Technically a gardener could devise a "self-watering" system that isn't sub-irrigated. Is a sprinkler or soaker hose considered a self-watering system? What about an electronically controlled ebb & flow set up? Technology has advanced to the point that electronic moisture sensors can send a signal to a computerized water timer which then activates your watering system as needed.
But SIPs are the ideal solution when dealing with containers. The water reservoir is placed directly below the soil container, merging it into a self-contained system. You water the reservoir (sub-irrigation) then the soil or a piece of fabric "wicks" up the water (self-watering) as needed. An air pocket separates the soil and water, allowing the roots to receive oxygen. It might seem complex, but trust me, this is easy gardening!
Sub-irrigated Planter Options:
If you're in the market for a self-watering, sub-irrigated container, you have 2 initial choices: 1. Buy a retail kit, that has been tested & proven to work. 2. Build your own DIY kit, to the size & specs that best suit your needs. To help you evaluate your options, take some time to examine this chart of SIPs:
|SUB-IRRIGATED (SELF-WATERING) PLANTERS|
|EarthBox||29L x 14W||3 gallons||15 gallons||7.5"|
|City Pickers||20L x 24W||2 gallons||11.2 gallons||6.75"|
|Garden Patch Grow Box||28L x 14W||4 gallons||9.5 gallons||7 - 8"|
|30 Gallon Growtainer||30.5L x 20W||3 gallons||25 gallons||11.5"|
Besides price, there are other factors when evaluating a self-watering system:
WHAT IS THE DEPTH OF THE GROWING MEDIA? This will have a large bearing on the types of vegetables you can grow. Don't expect to grow 8" carrots in a City Pickers that only gives you 6.75" of space.
WHAT IS THE SOIL SURFACE AREA OF YOUR SIP? A self-watering container with more surface area, might be a good choice for lettuce, spinach or strawberries.
WHAT IS THE SOIL CAPACITY OR VOLUME? Larger plants like tomatoes will need more growing medium to reach full potential. Also, plants that are heavy feeders may deplete the nutrients too quickly.
Those questions are probably a lot more crucial than the question of water capacity. A 2 gallon reservoir versus a 4 gallon won't have any impact on the productiveness of your plants. Of course, it might permit you to take a longer vacation without worrying about things drying out. Understandably, a larger reservoir will appeal to those "plant it and forget it" types. However, a vigilant gardener will still want to be outside looking over his or her plants each and every day.
Choosing Your Potting Mix:
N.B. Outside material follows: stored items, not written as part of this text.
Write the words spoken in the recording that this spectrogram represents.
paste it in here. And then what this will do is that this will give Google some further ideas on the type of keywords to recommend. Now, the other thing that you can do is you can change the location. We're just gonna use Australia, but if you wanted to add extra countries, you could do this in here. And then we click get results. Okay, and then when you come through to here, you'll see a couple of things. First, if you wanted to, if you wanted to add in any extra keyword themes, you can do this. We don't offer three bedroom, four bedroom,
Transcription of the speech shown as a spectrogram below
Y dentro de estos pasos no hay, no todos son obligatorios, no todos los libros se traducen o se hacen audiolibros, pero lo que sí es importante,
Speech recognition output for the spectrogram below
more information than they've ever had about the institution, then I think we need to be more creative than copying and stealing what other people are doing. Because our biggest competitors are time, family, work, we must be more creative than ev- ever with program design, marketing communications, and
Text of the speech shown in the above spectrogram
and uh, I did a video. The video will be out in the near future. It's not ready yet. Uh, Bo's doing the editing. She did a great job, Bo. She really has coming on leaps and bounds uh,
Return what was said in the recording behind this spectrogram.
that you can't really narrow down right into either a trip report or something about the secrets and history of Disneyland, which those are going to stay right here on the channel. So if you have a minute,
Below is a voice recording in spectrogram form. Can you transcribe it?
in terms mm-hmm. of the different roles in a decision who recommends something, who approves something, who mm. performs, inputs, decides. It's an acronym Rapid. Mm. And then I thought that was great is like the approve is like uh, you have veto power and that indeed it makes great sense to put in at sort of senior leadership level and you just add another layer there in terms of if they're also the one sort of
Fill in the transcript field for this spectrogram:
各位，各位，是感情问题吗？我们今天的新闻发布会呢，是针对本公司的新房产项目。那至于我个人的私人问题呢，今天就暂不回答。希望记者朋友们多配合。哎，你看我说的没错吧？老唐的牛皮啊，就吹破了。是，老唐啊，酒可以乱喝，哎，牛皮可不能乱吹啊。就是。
Your potting mix formulation is absolutely critical if you hope to find success with your sub-irrigated planter. The above chart shows an example of a potting mix that should do well for SIPs. This merely shows the type of components and a basic ratio for mixing them. There are many possibilities. The key is to select base components that are intended for container use as a potting mix. You can start with a retail potting mix and enhance it as desired. Or simply mix your own from scratch.
At one point, EarthBOX had compiled a list of approved mixes. Their recommendation was "a peat-based (70%-80%) growing media that contains perlite or vermiculite. It should be light and fluffy when dry, and spongy when wet. It should NOT contain any rock, clay, or sand. You should also avoid using topsoil or compost."
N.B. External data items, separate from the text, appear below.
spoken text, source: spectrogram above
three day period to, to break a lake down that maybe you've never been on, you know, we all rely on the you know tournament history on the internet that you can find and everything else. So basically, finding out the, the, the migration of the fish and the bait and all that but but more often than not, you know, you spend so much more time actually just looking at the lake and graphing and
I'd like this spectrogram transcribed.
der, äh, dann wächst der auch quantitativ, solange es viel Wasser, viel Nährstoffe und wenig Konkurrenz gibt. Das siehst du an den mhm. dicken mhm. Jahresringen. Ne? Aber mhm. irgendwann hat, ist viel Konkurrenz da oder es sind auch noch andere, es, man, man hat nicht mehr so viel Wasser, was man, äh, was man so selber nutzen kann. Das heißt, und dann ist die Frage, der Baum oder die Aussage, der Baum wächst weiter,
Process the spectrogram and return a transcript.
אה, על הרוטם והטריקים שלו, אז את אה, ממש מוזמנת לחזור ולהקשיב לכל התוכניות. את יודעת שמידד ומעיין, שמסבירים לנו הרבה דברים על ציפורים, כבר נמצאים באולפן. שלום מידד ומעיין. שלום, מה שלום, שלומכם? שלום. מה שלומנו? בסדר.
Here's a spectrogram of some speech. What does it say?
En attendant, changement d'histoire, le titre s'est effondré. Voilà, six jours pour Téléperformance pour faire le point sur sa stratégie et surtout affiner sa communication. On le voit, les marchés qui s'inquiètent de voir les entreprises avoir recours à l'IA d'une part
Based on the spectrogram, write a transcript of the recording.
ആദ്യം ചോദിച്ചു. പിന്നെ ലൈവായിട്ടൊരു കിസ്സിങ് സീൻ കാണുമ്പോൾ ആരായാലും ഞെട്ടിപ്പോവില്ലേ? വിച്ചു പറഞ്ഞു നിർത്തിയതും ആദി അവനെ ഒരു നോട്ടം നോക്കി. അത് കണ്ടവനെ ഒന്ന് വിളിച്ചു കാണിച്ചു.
The basic idea here is that you're constructing a mix that will effectively wick moisture to a vertical height of at least 14" (peat moss or coir). However, that same mix must be porous so as to provide proper aeration to plant roots (perlite). Also you should have enough drainage for excess rain water to escape down into the water reservoir.
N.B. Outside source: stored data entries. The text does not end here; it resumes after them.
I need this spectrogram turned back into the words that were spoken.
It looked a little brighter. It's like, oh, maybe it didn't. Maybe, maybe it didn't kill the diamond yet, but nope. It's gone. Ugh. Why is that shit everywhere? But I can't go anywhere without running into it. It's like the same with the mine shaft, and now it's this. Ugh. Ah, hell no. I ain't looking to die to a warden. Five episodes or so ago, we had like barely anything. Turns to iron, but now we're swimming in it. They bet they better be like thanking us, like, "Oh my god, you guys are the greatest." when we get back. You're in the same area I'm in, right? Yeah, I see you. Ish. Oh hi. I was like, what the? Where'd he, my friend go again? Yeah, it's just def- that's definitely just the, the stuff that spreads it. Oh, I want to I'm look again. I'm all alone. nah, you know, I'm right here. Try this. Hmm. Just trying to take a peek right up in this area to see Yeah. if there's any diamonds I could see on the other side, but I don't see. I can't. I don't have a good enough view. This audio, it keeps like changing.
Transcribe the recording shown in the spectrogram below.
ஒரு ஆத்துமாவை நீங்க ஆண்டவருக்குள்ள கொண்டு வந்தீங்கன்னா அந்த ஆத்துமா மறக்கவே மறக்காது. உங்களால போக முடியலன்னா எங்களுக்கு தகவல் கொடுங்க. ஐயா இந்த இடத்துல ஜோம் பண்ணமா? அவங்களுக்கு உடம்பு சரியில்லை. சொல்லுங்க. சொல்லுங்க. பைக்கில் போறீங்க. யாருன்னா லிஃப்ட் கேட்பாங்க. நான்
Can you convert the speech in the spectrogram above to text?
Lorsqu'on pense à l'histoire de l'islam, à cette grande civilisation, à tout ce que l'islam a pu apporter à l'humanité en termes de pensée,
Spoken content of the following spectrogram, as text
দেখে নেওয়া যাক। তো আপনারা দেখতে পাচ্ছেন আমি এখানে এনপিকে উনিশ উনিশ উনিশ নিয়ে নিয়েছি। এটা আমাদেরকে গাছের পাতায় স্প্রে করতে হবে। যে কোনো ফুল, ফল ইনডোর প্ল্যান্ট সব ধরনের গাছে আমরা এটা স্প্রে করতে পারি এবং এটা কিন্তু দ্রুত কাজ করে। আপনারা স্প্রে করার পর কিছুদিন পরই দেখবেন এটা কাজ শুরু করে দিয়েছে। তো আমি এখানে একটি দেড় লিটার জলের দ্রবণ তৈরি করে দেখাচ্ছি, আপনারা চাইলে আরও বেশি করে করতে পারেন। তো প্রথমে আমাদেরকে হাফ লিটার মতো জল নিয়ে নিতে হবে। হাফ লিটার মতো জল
Are you wondering how to fertilize such systems? Should you use compost? Read my multi-page article explaining the ins and outs of fertilizing SIP planters.